Sex becomes an extraordinarily difficult and complex problem so long as you do not understand the mind that thinks about the problem. The act itself can never be a problem but the thought about the act creates the problem - 5 - What Is Desire? Desire is energy, and it has to be understood; it cannot merely be suppressed, or made to conform…If you destroy desire, you destroy sensitivity, as well as the intensity that is necessary for the understanding of truth.
We are not denying desire. It would be utterly stupid to say that we must live without desire, for that is impossible. Man has tried that.
People have denied themselves, tortured themselves, and yet desire has persisted, creating conflict, and all the brutalizing effects of that conflict. We are not advocating desirelessness, but we must understand the whole phenomena of desire, pleasure, and pain, and if we can go beyond there is a bliss and ecstasy, which is love.
When I see a tree swaying in the wind, it is a lovely thing to watch, and what is wrong with that? What is wrong in watching the beautiful motion of a bird on the wing? What is wrong in looking at a new car, marvelously built and highly polished? And what is wrong in seeing a nice person with a symmetrical face, a face that shows good sense, intelligence, quality?
Your perception is not just perception, but with it comes sensation. With the arising of sensation you want to touch, to contact, and then comes the urge to possess.
Have you ever just observed anything? Do you understand, sirs? Have you ever observed your wife, your children, your friends, just looked at them? Have you ever looked at a flower without calling it a rose, without wanting to put it in your button-hole, or take it home and give it to somebody?
If you are capable of so observing, without all the values attributed by the mind, then you will find that desire is not such a monstrous thing. You can look at a car, see the beauty of it, and not be caught in the turmoil or contradiction of desire.

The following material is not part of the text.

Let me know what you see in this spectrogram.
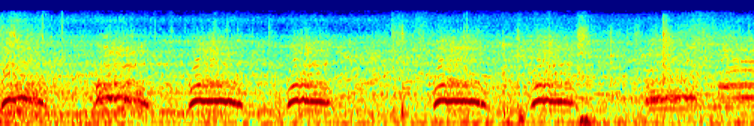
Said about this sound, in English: All right, let's get to clips. We got a few here. And they begin with this one. Screaming dude, here you go.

But that requires an immense intensity of observation, not just a casual glance. It is not that you have no desire, but simply that the mind is capable of looking without describing. If you can do this, you will find that in the intensity of observation, of feeling, of real affection, love has its own action, which is not the contradictory action of desire.
Experiment with this and you will see how di fficult it is for the mind to observe without chattering about what it observes. In the first of the letters Krishnamurti said: These letters are written seriously and if you care to read them, read them with intent to study what is said as you would study a flower by looking at the flower very carefully—its petals, its stem, its colours, its fragrance and its beauty.
These letters should be studied in the same manner, not read one morning and forgotten in the rest of the day.
On Relationship: Jiddu Krishnamurti: serii.info: Books
One must give time to it, play with it, question it, inquire into it without acceptance. Live with it for some time; digest it so that it is yours and not the writer's''.
Krishnamurti often stated that people must look at the state of the world, with all its violence and conflict, if they are ever to understand themselves. To turn away from world events was for him not to be alive to what life has to teach. Facing a World in Crisis presents a selection of talks that Krishnamurti gave on how to live in and respond to troubling and uncertain times.
His message of personal responsibility and the importance of connecting with the broader world is presented in a non-sectarian and non-political way.
Direct and ultimately life-affirming, Facing a World in Crisis will resonate with readers today who are looking for a new way to understand and find hope in challenging times. How can I live with another without conflict? Why are relationships difficult? What is awareness in relationship? Do I really know what love is?